I was excited to hear Tuesday that President-elect Barack Obama has chosen Arne Duncan as his Secretary of Education. Obama’s position on education was one of the key areas where Obama differentiated himself from his opponents during the election and I believe this is a great step forward in his fulfillment of his commitments to bring change to our country. Effective leadership has been sorely missing from the Secretary of Education position and I believe Arne Duncan brings a strength of leadership to that office. Much has been written suggesting that this cabinet appointment represents a test of how forward thinking Obama is about how to improve education. NY Time columnist, David Brooks recently wrote, “Is Barack Obama really a force for change, or is he just a traditional Democrat with a patina of postpartisan rhetoric?” A ‘patina of postpartisan’ rhetoric Arne Duncan is not. Obama seems to have scored another “slam dunk” here given the accomplishments of Arne Duncan in such a short time.

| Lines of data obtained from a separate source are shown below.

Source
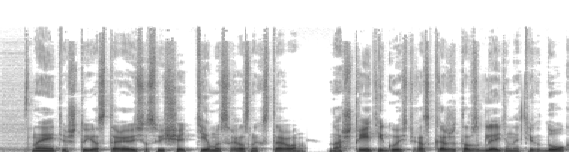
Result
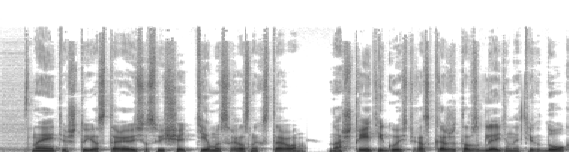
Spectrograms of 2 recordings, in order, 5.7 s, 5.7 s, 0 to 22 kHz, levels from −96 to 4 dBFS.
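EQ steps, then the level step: dynamic bell 780 Hz, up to +5 dB, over -40 dBFS, Q 5.2; +2.0 dB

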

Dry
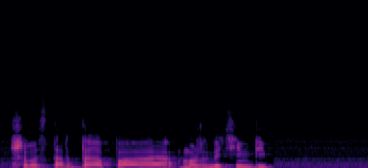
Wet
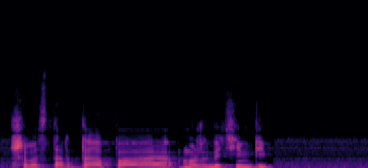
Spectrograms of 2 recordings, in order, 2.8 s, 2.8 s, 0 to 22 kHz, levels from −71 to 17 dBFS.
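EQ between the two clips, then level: peaking EQ 240 Hz +9.5 dB 0.65 oct; treble shelf 2.8 kHz +9.5 dB; treble shelf 6 kHz +9.5 dB; 0.0 dB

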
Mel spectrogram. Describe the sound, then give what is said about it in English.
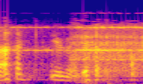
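A telephone rings with a steady, shrill, high-pitched trill that starts about halfway through and continues to the end, following a brief moment of voices at the start. “Yeah, well, you better answer the phone.”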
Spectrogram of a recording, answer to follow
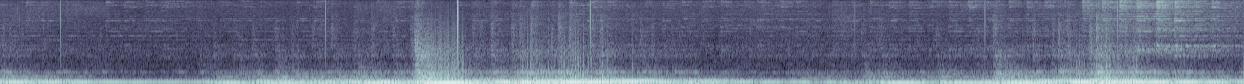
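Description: Dark, rumbling performance music built on a deep pulsing bass drone, swelling louder about four seconds in and again near the end.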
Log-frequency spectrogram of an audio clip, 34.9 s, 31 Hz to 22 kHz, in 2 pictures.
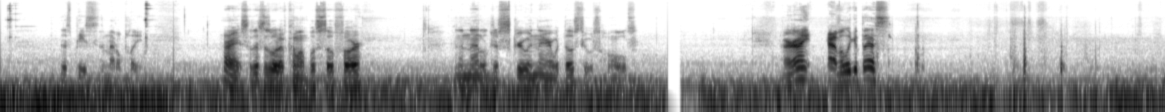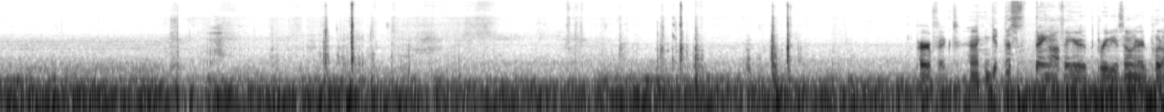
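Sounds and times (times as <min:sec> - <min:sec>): steady low rumble: 0:00.0 - 0:34.9.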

In some ways, Duncan’s metoric rise is similar to Obama’s. In his announcement, Obama said of Duncan “In just seven years [as Superintendent of Chicago], [Duncan has] boosted elementary test scores here in Chicago from 38 percent of students meeting the standards to 67 percent. The dropout rate has gone down every year he’s been in charge.” In Arne Duncan Obama gets an individual who is very bright, believes that all students can learn, has strong leadership skills, and is a problem solver who thinks out of the educational box. Arne Duncan is considered a reformer going beyond curriculum (what is taught) and instruction (how it is taught) to changing the way schools are structured and, in fact, how they function. He has a record of accomplishing sustainable change (reform) with great skill and political prowess.
Duncan supports teacher and student performance-based pay initiatives. He has closed poor performing schools as a way of forcing principals and teachers to reapply for their jobs. He has started 53 charter schools. Duncan strongly supports an increased role and contribution from parents. Although some of these initiatives have angered the teacher unions, he has successfully navigated their objections.
In terms of getting things done in Washington, it certainly helps that he is a good friend of Obama’s. Both men are Harvard graduates, love basketball, have a strong bias for action, and are committed to fixing American schools by implementing what works and not what is politically expedient. We at Education.com enthusiastically support president-elect Obama’s choice of Arne Duncan as the next Secretary of Education and look forward to seeing our children benefit from the change we are confident he will lead in our nation’s schools.